In chapter 6 of our textbook, YA librarian Violeta Garza is asked whether or not she finds it difficult to work with teens who are different from her, concerning everything from ethnicity, to size, to language. As a children’s librarian trainee working at a library that is known for its diverse population, I was very curious to read Garza’s response.
The East Meadow Public Library is huge, and therefore diverse. We have patrons from all different ethnicities and lifestyles. In the children’s room, I see many different families. Many of the children have parents whose first language is not English. We also see many patrons with special needs who come in, which presents an entirely different challenge. Our policy is, of course, to serve everyone equally. Every family is permitted to sign their children up for any of our programs and we’re expected to provide assistance to everyone who asks for it, regardless of any differences we may have. During the holiday season, the children’s room decorations and programs are “winter” themed. We do not pick any one holiday to recognize, so that no one feels left out.

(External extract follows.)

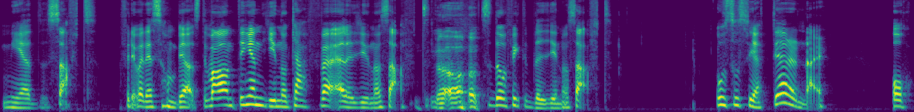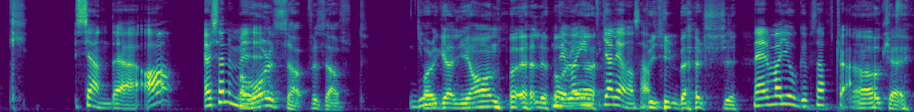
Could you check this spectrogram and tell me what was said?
med saft. För det var det som bjöds. Det var antingen gin och kaffe eller gin och saft. Ja. Så då fick det bli gin och saft. Och så svepte jag den där. Och kände, ja, jag kände mig... Vad var det för saft? Jo. Var det Galliano eller var Det var inte Galliano-saft. Vinbärs... Nej, det var jordgubbssaft tror jag. Ja, okej.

While I haven’t encountered any issues serving such a community, I should note that I haven’t been working at the East Meadow Public Library for very long. The other day, a woman who’d been born in Greece came to me for assistance, and we bonded over our shared culture. My strategy for serving her was no different than any other patron who I didn’t share this similarity with. In the fall, I will be leading a children’s story time program. Since this is a chance to get to know some of the children and their parents more personally, perhaps I will experience difficulties then. With this in mind, I read Garza’s response.
Garza suggests that, no matter who you’re talking to, as a librarian you must always make an effort to understand your patrons. She also reminds readers that it doesn’t matter how different a teen may be from you. Every teen is growing up and just trying to understand the physical and mental changes he or she is going through. YA librarians should make an effort to understand every patron. The teens will appreciate the simple fact that the librarian made an effort to get to know them.
I felt that Garza’s advice was very well thought out and practical. You could tell that she was speaking from personal experience. That being said, I felt that the question stated in italics wasn’t quite addressed. The question is asking her if she finds it difficult to work with teenagers who are different from her, not her advice on how to approach this. Her advice, as previously stated, is useful, but left me wanting to know about her personal experiences with this issue. What are her stories about working with teens who come from different walks of life? Had she ever made a mistake with one of these teens? What has she learned over the years? I thought that information on some of her more personal experiences would’ve added a lot. In the end, I took her advice for what it was, and will keep it in mind as I continue my work at the East Meadow Public Library.